EXTRACTED RECORDS ▸
□ □ □ □ □
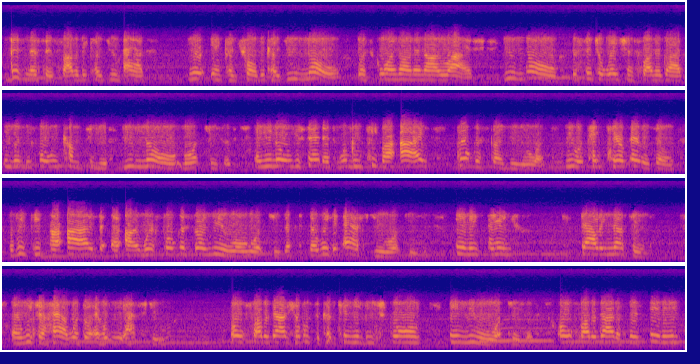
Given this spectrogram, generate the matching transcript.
businesses, Father, because you have you're in control because you know what's going on in our lives. You know the situations, Father God, even before we come to you. You know, Lord Jesus. And you know, you said that when we keep our eyes focused on you, Lord, you will take care of everything. If we keep our eyes, uh, uh, we're focused on you, Lord Jesus, that we can ask you, Lord Jesus, anything, doubting nothing, and we shall have whatsoever we ask you. Oh, Father God, help us to continue to be strong in you, Lord Jesus. Oh, Father God, if there's any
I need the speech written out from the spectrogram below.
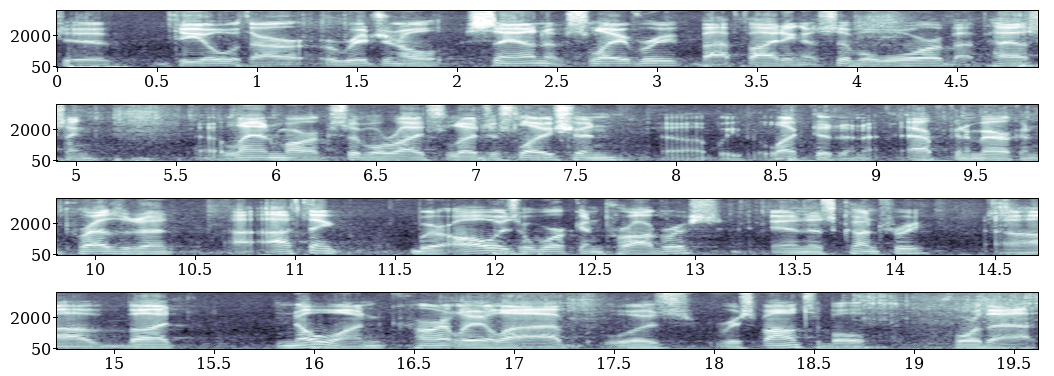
to deal with our original sin of slavery by fighting a civil war, by passing uh, landmark civil rights legislation. Uh, we've elected an African American president. I, I think we're always a work in progress in this country, uh, but no one currently alive was responsible for that.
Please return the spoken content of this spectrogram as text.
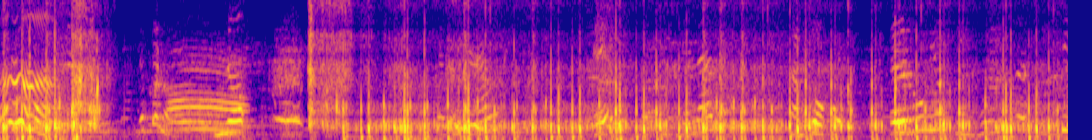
Ah, ¿Lo conoces? no. ¿Eh? Pixelado. Tampoco. El rubio sí, Willy sí, sí,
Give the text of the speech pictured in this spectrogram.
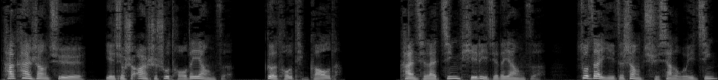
她看上去也就是二十出头的样子，个头挺高的。”看起来精疲力竭的样子，坐在椅子上取下了围巾，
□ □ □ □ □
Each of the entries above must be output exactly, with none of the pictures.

ANSWER SECTION ▸
Given this spectrogram, generate the matching transcript.
businesses, Father, because you have you're in control because you know what's going on in our lives. You know the situations, Father God, even before we come to you. You know, Lord Jesus. And you know, you said that when we keep our eyes focused on you, Lord, you will take care of everything. If we keep our eyes, uh, uh, we're focused on you, Lord Jesus, that we can ask you, Lord Jesus, anything, doubting nothing, and we shall have whatsoever we ask you. Oh, Father God, help us to continue to be strong in you, Lord Jesus. Oh, Father God, if there's any
I need the speech written out from the spectrogram below.
to deal with our original sin of slavery by fighting a civil war, by passing uh, landmark civil rights legislation. Uh, we've elected an African American president. I, I think we're always a work in progress in this country, uh, but no one currently alive was responsible for that.
Please return the spoken content of this spectrogram as text.
Ah, ¿Lo conoces? no. ¿Eh? Pixelado. Tampoco. El rubio sí, Willy sí, sí,
Give the text of the speech pictured in this spectrogram.
她看上去也就是二十出头的样子，个头挺高的。”看起来精疲力竭的样子，坐在椅子上取下了围巾，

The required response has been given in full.